As winter approaches, the temptation to stay snug in bed under a cosy blanket is at an all-time high. With sleep so essential to our health and well-being, this change in season is the perfect time to reflect on our bedtime routines.
The time before bed and when we wake up in the morning, is precious, as it offers breathing space from the outside world. Giving consideration to our morning and evening routines, can improve our productivity in the morning and set the tone for the day ahead, as well as help us unwind and improve our quality of sleep in the evening.
There is no one-size fits all when it comes to a morning or evening routine - we all have different responsibilities, which impacts on how we need to spend our time. When creating a morning or evening routine, consider habits that will positively help you, yet still be totally workable within your lifestyle - sustainability is always key.
Here’s some ideas:
Wake up at a regular time. A good night’s rest begins the moment you wake. Rising at a consistent time helps reinforce the body's sleep-wake cycle, making it easier to get-up and get-going, as well as drift-off in the evening. Purposely waking a little earlier than usual creates space to organise yourself for the day ahead, leaving you feeling calmer in the morning.
Hit the pavement. Staying in bed as long as possible during winter, while repeatedly hitting the snooze-button, is oh-so tempting, but come evening we’re often so tired that we can’t bring ourselves to work-out. There are few things more transformative to our body and health than exercise - it boosts our mood and self-confidence, improves sleep and reduces the risk of disease. Try starting your day with some simple movement, like a morning walk. Exposure to early light when exercising outdoors is a natural and effective way to reset the body's sleep-wake cycle and boost alertness.
Make your bed. There’s nothing like hoping into a freshly made bed in the evening, especially after a long tiresome day. Spending a few minutes making your bed helps set a productive tone for the morning ahead. Your future self will thank you!
Enjoy a wholesome breakfast. Totally worth waking up early for! Breakfast helps ‘break-the-fast’ from the night before, fuelling our body with energy and nutrients for the morning ahead. Whenever possible take the time to sit and enjoy this morning meal. Aim to include protein-rich foods, as protein is slow to be digested and will help keep you feeling full into the morning. Try eggs on grainy toast with avocado, a fruit smoothie with protein powder, or a creamy bowl of oats topped with nuts, seeds and stewed fruit - the perfect warming bowl for winter!
Take a technology break. The light emitted from technological devices can impact the release of melatonin, our sleepy hormone (which we want oodles of before bed). Not only that, the bombardment of information we receive when scrolling through our social media feed can be pretty stimulating. Be really mindful of technology use around bedtime and try to keep your phone out of your room - if you’re needing an alarm, consider an old-school alarm clock or keep your phone on airplane mode.

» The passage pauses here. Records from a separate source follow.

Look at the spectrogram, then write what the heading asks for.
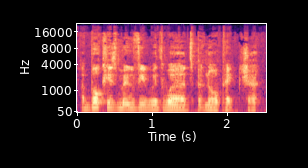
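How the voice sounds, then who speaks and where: A man's voice: mid-range voice, normal speed, a little mellow, a little hiss or hum. A man hosting a podcast in casual, conversational discussion, reviewing as he goes. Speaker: podcast host.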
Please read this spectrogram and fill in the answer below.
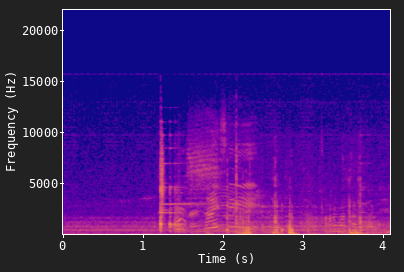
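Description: A golf ball drops into the hole's cup with a sharp clink about a second in, and women's voices then exclaim.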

Prepare a comfortable cosy sleep space. A comfortable room encourages a good night’s rest. Aim to make your sleeping space as much of a haven as possible - consider investing in a bed that supports your body, wear comfy PJ’s or light some candles. Make sure to add a cosy blanket or throw during winter to keep your bed at a good temperature.
Establish a relaxing wind down routine. It’s easy to take a busy mind and work to bed, however this can make it difficult to switch off and fall asleep. Before bed aim to wind-down, not wind-up, try incorporating a little you-time into your evening routine, by doing a relaxing activity to unwind. I love reading a book or gentle stretching.

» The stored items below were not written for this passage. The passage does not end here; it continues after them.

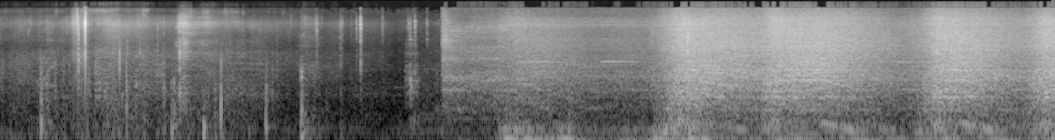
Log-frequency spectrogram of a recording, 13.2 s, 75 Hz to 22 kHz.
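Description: Scattered clicks and light knocks come first, then a 2013 Audi S6 engine starts about halfway through. It catches with a low surge and settles into a steady idling rumble close by, with no talking.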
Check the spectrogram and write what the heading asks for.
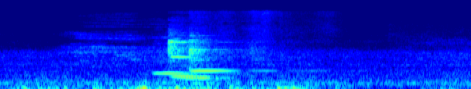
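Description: A short metallic clink with a brief ringing tone, just under a second in.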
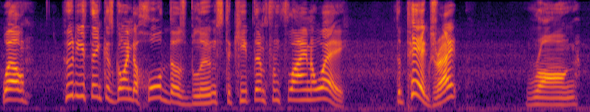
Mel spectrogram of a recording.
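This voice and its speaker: A man reading a children's picture book aloud in an expressive storytelling way, with emphatic pauses and questions put to the listener. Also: high-pitched. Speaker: guest reader, fire department deputy chief.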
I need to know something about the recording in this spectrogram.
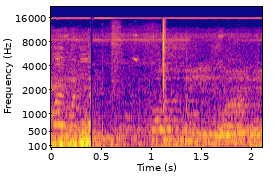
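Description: A bat knocks a cricket ball.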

Avoid caffeine. Certain foods and drinks can disrupt our sleep. Coffee, chocolate and certain teas, like green and black, contain a substance called caffeine, which is stimulatory, meaning it makes us feel alert and awake. Avoid caffeine after midday if your someone who has trouble sleeping - try instead decaf options or herbal tea. My favourite before bed is camomile.
Prepare yourself for the next morning. Lay out your work clothes or exercise gear, pack your bag for the next day or organise breakfast. This helps make the next morning a breeze!

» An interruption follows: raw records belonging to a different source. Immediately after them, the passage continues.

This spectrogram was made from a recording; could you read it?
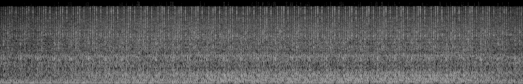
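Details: Ford 5.4L 3V engine at idle, good side compared with the side that has a collapsed roller follower: steady, even idle with a smooth, regular valvetrain patter and no sharp tapping; this side sounds healthy.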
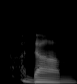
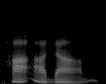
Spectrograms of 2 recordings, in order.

Find out more information about the bed Danijela is sleeping on here.